Attention externalities

Philip Morgan

In the last few months of 2021, a client of mine (he's been in 2 of my workshops) booked 3 times his previous year's revenue. We caught up recently, and there are several remarkable things about what he told me.

I'll keep him anon here, but he and I are both interested in sharing the story in public when we can figure out an effective way to do that. His firm is small -- 8 people -- and has been building custom software for over a decade. They specialized something like 4 years ago and it's been going well. Maybe 3 years ago they started investing seriously in marketing, and that's where it gets especially interesting.

About halfway through describing the approach they've been taking to marketing, he just casually said something that surprised me. I've literally never heard anyone say they think about the cost of marketing the way he does. Here's a drawing to illustrate:

He looks at the cost both to him and his firm and the aggregate cost of the attention every recipient of his marketing is giving that marketing. To be worth doing, the marketing needs to be worth the attention-cost it incurs. Not just worth the cost of producing it, but worth the cost of whatever attention it requests of however many people it requests that attention of!

Let's say a broadcast email is going to get sent to 2,000 people. According to Ziprecruiter, the average Professional (LOL what even is that -- anyway!) in the US earns a salary of $48,094/year. Let's bump that to $70k to cover benefits and other costs and go with an hourly pay of $35/hour. Let's say this email costs recipients an average of 5 minutes to somehow deal with. This email then costs a total of 10,000 minutes x ($35/60) = $5,833. This is a crude and simplified way to make the point, but it makes the point!! As someone with close to 2,000 people on an email list I have to confess to not really thinking that I might be costing the world thousands of dollars every time I send an email to the entire list.[^1]
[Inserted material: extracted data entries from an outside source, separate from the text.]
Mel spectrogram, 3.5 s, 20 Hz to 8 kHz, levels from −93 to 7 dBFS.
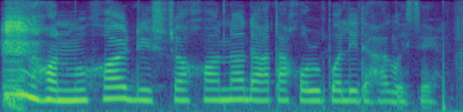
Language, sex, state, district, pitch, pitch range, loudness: Assamese, female, Assam, Sonitpur, 245 Hz, 235-255 Hz, -19 LUFS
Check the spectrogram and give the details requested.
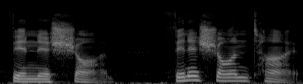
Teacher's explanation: It's like we're taking that final SH sound and we're moving it over to that preposition. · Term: linking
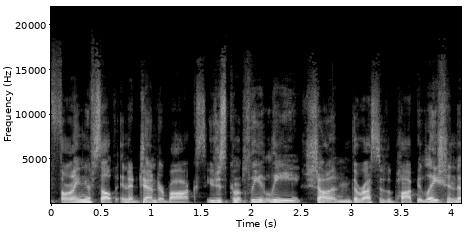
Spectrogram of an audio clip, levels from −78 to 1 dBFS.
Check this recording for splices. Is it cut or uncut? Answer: uncut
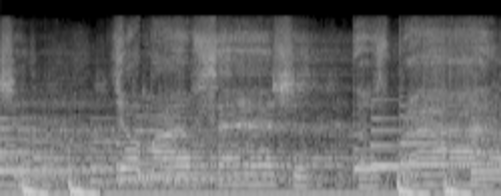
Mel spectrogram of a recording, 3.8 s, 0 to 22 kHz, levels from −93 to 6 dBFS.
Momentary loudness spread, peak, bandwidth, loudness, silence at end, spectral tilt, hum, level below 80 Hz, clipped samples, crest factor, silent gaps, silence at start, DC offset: 4 LU; -10 dBFS; 16 kHz; -25 LUFS; 0 s; -4 dB/octave; none; -30 dBFS; under 0.1%; 14 dB; none; 0 s; under 0.1%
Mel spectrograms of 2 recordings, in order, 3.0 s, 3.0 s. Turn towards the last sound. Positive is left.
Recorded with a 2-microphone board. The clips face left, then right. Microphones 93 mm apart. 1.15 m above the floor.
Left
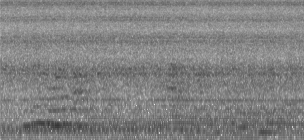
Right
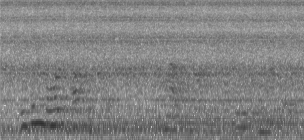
turn(degrees=-85)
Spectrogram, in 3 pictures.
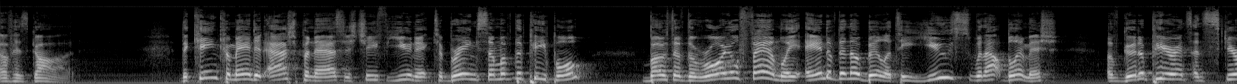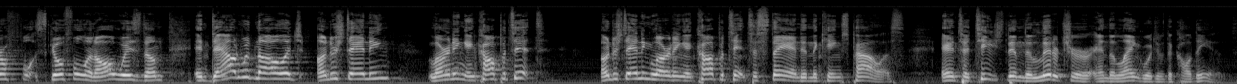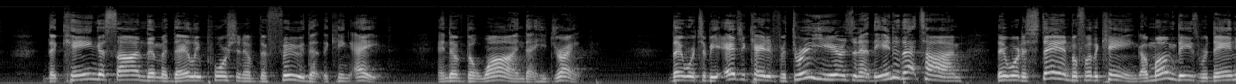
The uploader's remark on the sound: Learn more in this sermon delivered to Cottondale Baptist Church in Eastman, GA.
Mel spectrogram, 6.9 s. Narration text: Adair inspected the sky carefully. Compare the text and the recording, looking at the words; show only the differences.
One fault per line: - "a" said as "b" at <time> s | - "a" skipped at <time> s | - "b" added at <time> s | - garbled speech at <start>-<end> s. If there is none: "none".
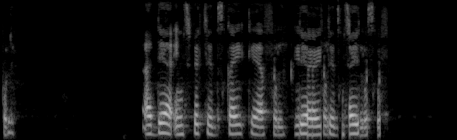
- "the" skipped at 3.3 s
- garbled speech at 4.4-5.8 s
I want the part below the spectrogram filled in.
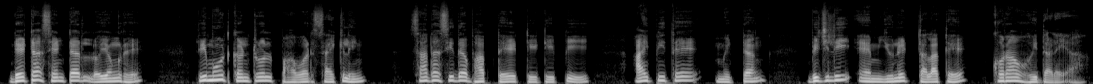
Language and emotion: Santali, neutral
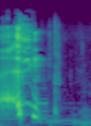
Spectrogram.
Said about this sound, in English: I'll be glad when this damn cough is gone, when a girl can really get on here and talk to y'all.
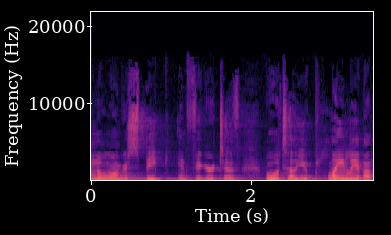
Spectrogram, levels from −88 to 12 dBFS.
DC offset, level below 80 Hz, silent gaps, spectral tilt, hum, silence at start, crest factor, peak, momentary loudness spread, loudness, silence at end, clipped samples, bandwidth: under 0.1%; -58 dBFS; none; -6 dB/octave; none; 0 s; 16 dB; -12 dBFS; 11 LU; -28 LUFS; 0 s; under 0.1%; 16 kHz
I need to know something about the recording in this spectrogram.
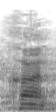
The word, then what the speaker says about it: Khan: Khan from the epiglotus.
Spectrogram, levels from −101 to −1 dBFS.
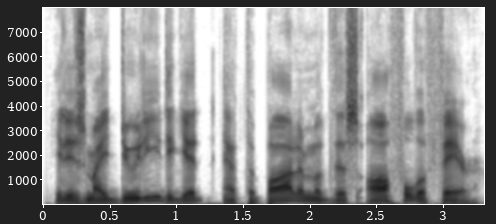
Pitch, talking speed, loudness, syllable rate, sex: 110 Hz, 235 wpm, -17 LUFS, 5.6 syllables/s, male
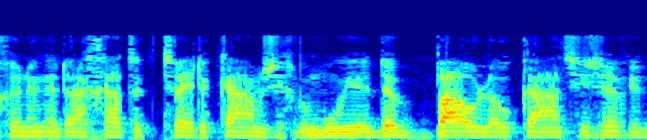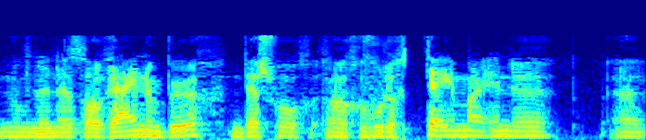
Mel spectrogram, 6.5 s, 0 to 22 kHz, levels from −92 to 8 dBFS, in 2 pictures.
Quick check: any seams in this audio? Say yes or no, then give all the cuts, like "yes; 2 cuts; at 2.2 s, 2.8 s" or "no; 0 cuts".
yes; 2 cuts; at 1.5 s, 3.1 s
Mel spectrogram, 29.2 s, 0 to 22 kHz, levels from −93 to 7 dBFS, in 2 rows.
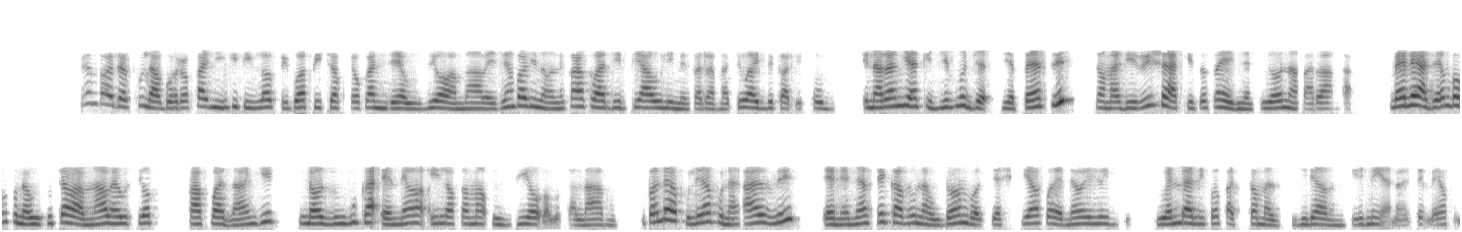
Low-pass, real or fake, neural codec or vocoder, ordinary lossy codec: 3.6 kHz; fake; codec, 16 kHz, 0.8 kbps, ZipCodec; MP3, 32 kbps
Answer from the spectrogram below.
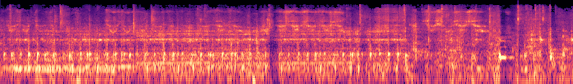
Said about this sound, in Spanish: Anne se divierte probando una nueva silla de ruedas eléctrica. Se mueve accionando el joystick de la mano izquierda.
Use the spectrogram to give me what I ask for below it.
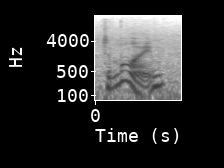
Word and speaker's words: Des Moines: from Illinois in that they say Des Moines as Des Moines, where in Illinois we would say something that's spelled with the French versions like that. Like Desplaines is Desplaines. If it's got a letter, we're saying it. None of this silent letter stuff.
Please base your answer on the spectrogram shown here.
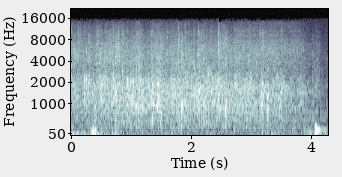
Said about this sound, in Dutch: Ik weet niet of er al een wist dat er wat van zegt, maar wat mij betreft kan die man van het geluid ook wel een applausje geven.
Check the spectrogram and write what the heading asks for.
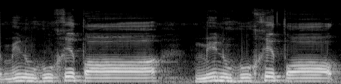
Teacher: تا موٹی کر کے، یعنی آگے کی طرف زبان نکلتی ہے موٹا ہو کے، منہ خطا، منہ خطا، تا موٹا کر کے پڑھا جاتا ہے، ٹھیک ہے نا۔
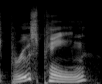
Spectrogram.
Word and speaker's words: Payne: I did not recognize the main villain, but his name is Bruce Payne, spelled like Bruce Wayne, but with a P. – Yes. – His character name is Charles Raine, R-A-N-E,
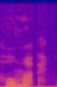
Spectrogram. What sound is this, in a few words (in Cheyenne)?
beaver, Cheyenne; hóma'e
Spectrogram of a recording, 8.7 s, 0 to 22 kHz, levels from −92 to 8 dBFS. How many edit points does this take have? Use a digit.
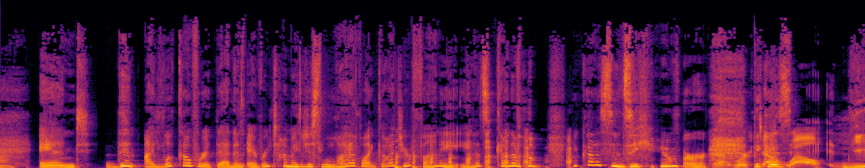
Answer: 2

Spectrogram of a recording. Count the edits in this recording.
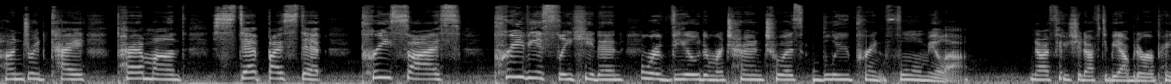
2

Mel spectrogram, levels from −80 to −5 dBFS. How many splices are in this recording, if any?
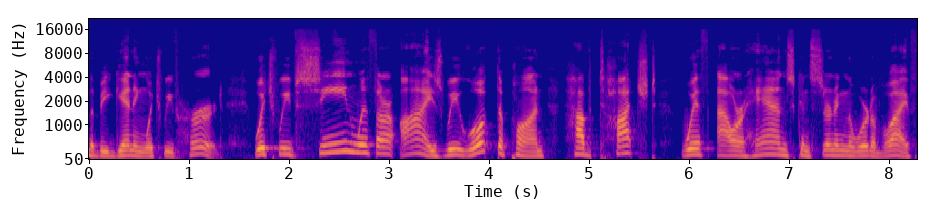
0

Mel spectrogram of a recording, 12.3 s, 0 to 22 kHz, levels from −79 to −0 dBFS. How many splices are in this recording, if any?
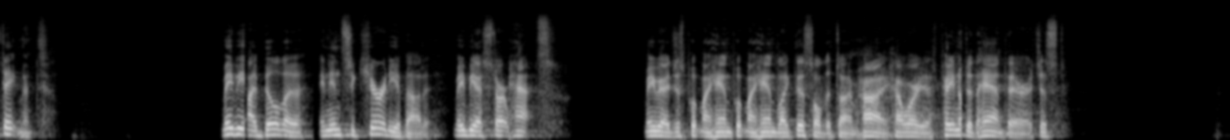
5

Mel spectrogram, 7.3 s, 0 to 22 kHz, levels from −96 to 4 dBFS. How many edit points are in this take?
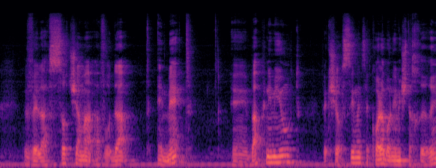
0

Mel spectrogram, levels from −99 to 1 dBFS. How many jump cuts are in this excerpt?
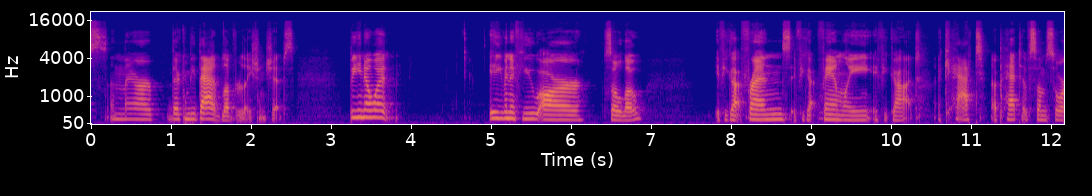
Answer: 0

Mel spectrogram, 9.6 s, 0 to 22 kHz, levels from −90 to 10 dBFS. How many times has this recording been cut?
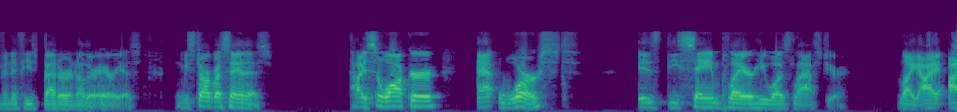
0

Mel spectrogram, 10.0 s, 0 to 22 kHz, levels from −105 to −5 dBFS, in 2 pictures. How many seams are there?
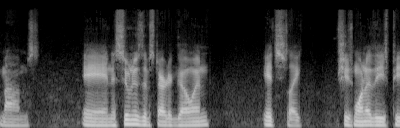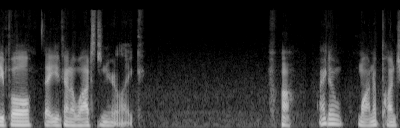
6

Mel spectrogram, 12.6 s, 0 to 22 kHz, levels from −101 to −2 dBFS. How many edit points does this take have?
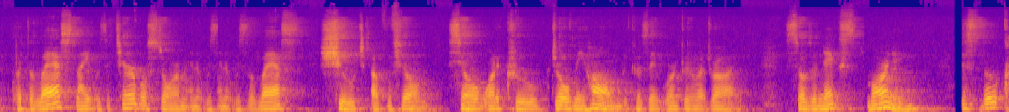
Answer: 5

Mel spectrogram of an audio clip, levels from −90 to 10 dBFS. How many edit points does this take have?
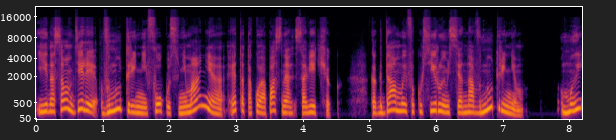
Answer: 0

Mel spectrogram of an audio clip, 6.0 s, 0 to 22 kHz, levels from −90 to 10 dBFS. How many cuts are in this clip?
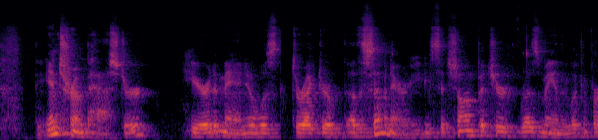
1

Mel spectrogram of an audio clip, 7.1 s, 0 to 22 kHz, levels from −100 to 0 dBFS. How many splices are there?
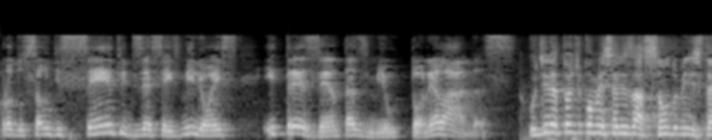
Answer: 0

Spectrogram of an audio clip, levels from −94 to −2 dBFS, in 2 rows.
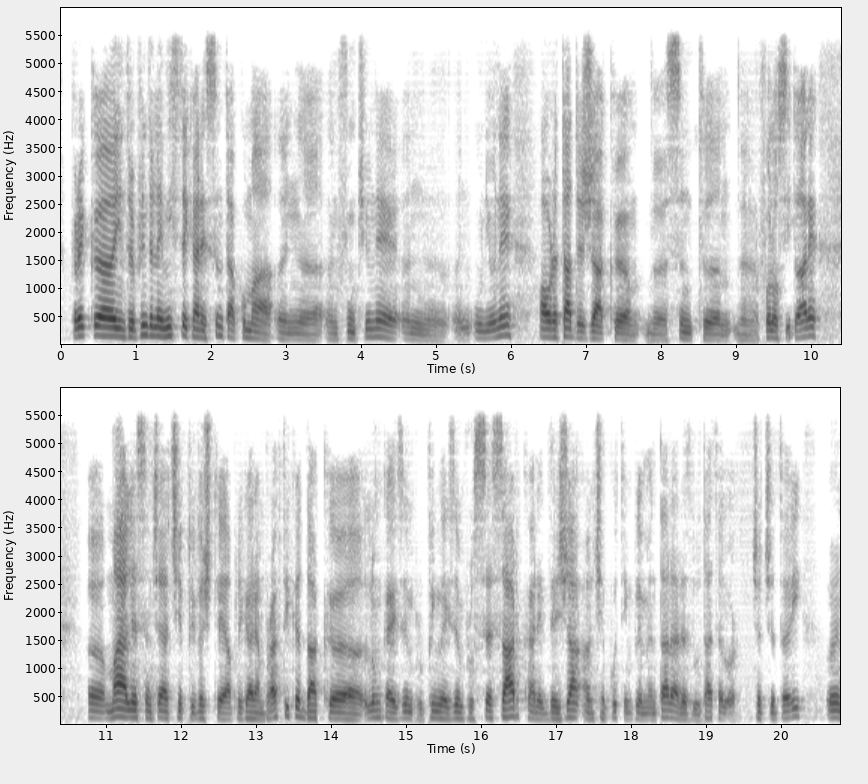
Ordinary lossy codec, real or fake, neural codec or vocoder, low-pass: none; fake; codec, 16 kHz, 1 kbps, X-Codec, WavLM features, trained on Multilingual LibriSpeech; 5.4 kHz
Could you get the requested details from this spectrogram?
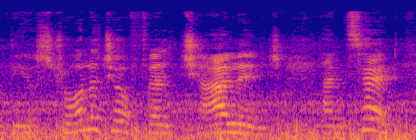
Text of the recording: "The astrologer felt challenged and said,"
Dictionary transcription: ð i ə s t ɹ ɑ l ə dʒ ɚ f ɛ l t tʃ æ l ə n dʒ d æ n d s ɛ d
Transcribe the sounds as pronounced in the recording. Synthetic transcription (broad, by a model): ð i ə s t ɹ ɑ l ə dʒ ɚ f ɛ l t tʃ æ l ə n dʒ æ n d s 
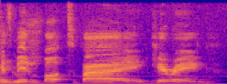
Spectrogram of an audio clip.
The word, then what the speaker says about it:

The obvious parallel is the idea of negative externalities in economics, and it leads my client to think of his firm's approach to marketing as "sustainable marketing". He insists that the math around his marketing work this way: over the time period of 5 to 10 years, the marketing must create more value than it costs including the attention-cost it incurs to every recipient.

Damn. That is one heck of a high standard!

Of course, I love it. It's what I would call brand marketing. In my client's case, the main gifts are community participation and "code leadership", which is like thought leadership but using software development skills to solve problems for a target market.

Here's the catch, and it's a big one. It took 3 years of relentless investment -- with only a very modest bit of visible movement in the leading indicators of marketing success -- before there was a tangible return on the investment. I have friends who run marketing firms and they do everything in their power to show tangible results in 3 months or less because they know many of their clients will churn if they don't. Very, very, very few people are 3-years-patient with a marketing effort.

My client went from getting 6-figure projects via word of mouth and repeat clients to being begged to bypass the RFP process on a 7-figure project and being on a microscopically short shortlist for several other 7-figure projects. Those other proposals also turned into sales, thus the tripling of booked revenue in a few months time. The timing of the revenue was more a factor of end-of-year budget dynamics than the marketing itself, but the magnitude of the increase was a direct result of the marketing approach.

Imagine that there's a "secret room" where big things happen. Big contracts, big money, etc. (I know, I know; if I just read that sentence in someone else's email without the context I provided above I'd think it's bullshit too.) My client felt like overnight he got invited into this secret room in his market. It was part invitation, and mostly earned access. He and his firmed earned it with his sustainable marketing approach -- with relentless, generous, focused investment over a longer period of time than the COVID-19 pandemic has been happening (as of the time of writing, obvs).

The marketing approach I'm talking about here is coherent with my client's normal mindset of investment and long-term thinking. This mindset shows up in other areas of his business too. It wasn't really a stretch for him to approach marketing this way, in fact he tried other more conventional approaches that weren't coherent with his mindset and rejected them on that basis.

It feels like LinkedIn broetry every time I say it, and yet I can't stop saying it: the best way to seek average results is to do average things. If you're getting below-average marketing results, then doing average marketing will be an improvement for you! Shamelessly seek average, my friend, and feel good about it! But my client here is a good example of what's possible with a not-average approach.

Is moving from referrals and 6-figure projects to being begged to do 7-figured projects after a sustained, focused, risky 3-year investment an average result for the brand marketing approach? I wish I knew. I wish more people would try it so I could know. But then, maybe over time that would make the brand marketing approach average and unremarkable. :) I guess we'll have to just dwell in this uncertainty and let fortune favor the bold.


[^1]: If you've ever thought of demographic ads (Facebook/Instagram, etc.) as annoying interruptions, it's fun to think about that from a different perspective. Consider that many FB/Instagram users are there to waste time. Sure, not all of them all the time, but let's allow that some/many are there to waste some time. In that context, the in-feed social media ads they are seeing are less of a waste of their already-wasted time than a broadcast email to someone who has opted in to a list but doesn't get value from that particular email! That's a mind-bender to me, but I can't deny that it's at least partially true, or true under some circumstances.